Desert Companion - November/December 2010
Desert Companion - Your Guide to Living in Southern Nevada
Issues story by T.R. Witcher Spread the health around A new program brings affordable health care to the uninsured of Las Vegas — and it’s creating a stir across the nation In 2007, Reno security guard Ron Watson lost his job — and his health insurance. At his doctor’s recommendation, he applied for membership with Access to Healthcare Network, a then brand-new discount health care provider for the uninsured poor. Two years later, he was fighting prostate cancer, which meant 10 biopsies, a battery of tests and 45 sessions of radiation, five a week. But his connection with Access, which operated only in the Reno area, proved invaluable. During his radiation treatment, he met with his doctor weekly.

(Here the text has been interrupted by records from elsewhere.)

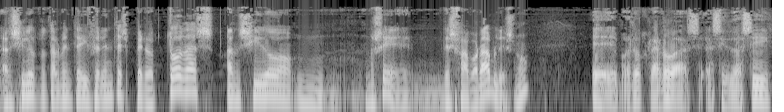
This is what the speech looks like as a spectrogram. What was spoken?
han sido totalmente diferentes, pero todas han sido, mm, no sé, desfavorables, ¿no? Eh, bueno, claro, ha, sido así.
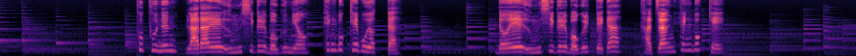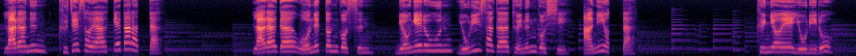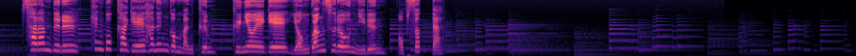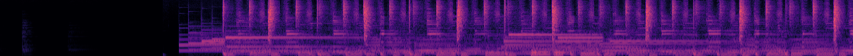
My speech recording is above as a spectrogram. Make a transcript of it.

The regular fee for office visits was $751; he paid only $70. (These savings multiplied over the nine weeks of treatment.) An arm implant to lower his testosterone levels ordinarily cost $5,000; he paid $250. The network also helped connect Watson with other sources of financial aid, courtesy of the American Cancer Foundation and the American Cancer Society. Watson even had his own care coordinator who scheduled his appointments. The treatments saved his life; the innovative health care network saved him thousands of dollars. 18 Desert Companion N o v e m b e r / / D E C EMBER 2 0 1 0 It all started in … Reno? The need has never been greater. More than 600,000 Nevadans don’t have health insurance, according to the Great Basin Primary Care Association, a statewide group of primary care clinics. Two-thirds of those uninsured are in Southern Nevada. Nationally, 58 million lack adequate health care. And to think the epicenter of an experiment that might solve this problem is … Reno? Sherri Rice, the charismatic director of the non-profit network, is quick to remind us that we’re in Nevada, a state where, like the Titanic, we’re “arranging the deck chairs every day in this state.” In other words: Sometimes the best medicine comes from the sickest places. Access traces its roots to a handful of stakeholders in Reno — Renown and St. Mary’s hospitals, Washoe County officials, a smattering of health care and business professionals — who were trying to provide primary health care to the uninsured poor. Rice, who’s lived in Washoe County for 33 years, has a background in consulting nonprofits. She calls herself a “systems expert. I come in and really overhaul the systems.” When she was brought in to run the network, her mandate was © i S to c k p h oto . c o m / m m at h i s 7 8 Now his cancer is in remission and he’s feeling fine. “They came through with flying colors,” he says of Access to Healthcare Network. On the other hand, most Americans came through this year’s debate over health care reform with a giant question mark. What got reformed exactly? Who were the winners and losers? Health care may have galvanized Tea Partiers, but it’s unclear whether they have any more idea about the state of our system than anyone else. By contrast, Access to Healthcare Network represents an almost embarrassingly straightforward idea: Connecting Americans with no insurance and limited means to pay for care with a comprehensive network of health care providers willing to provide medical services at a steep discount. Since its 2006 debut in Washoe County, the network has engaged more than 700 health care providers to serve more than 7,000 county residents. Now Access is headed south. In December, the network begins accepting clients in Southern Nevada.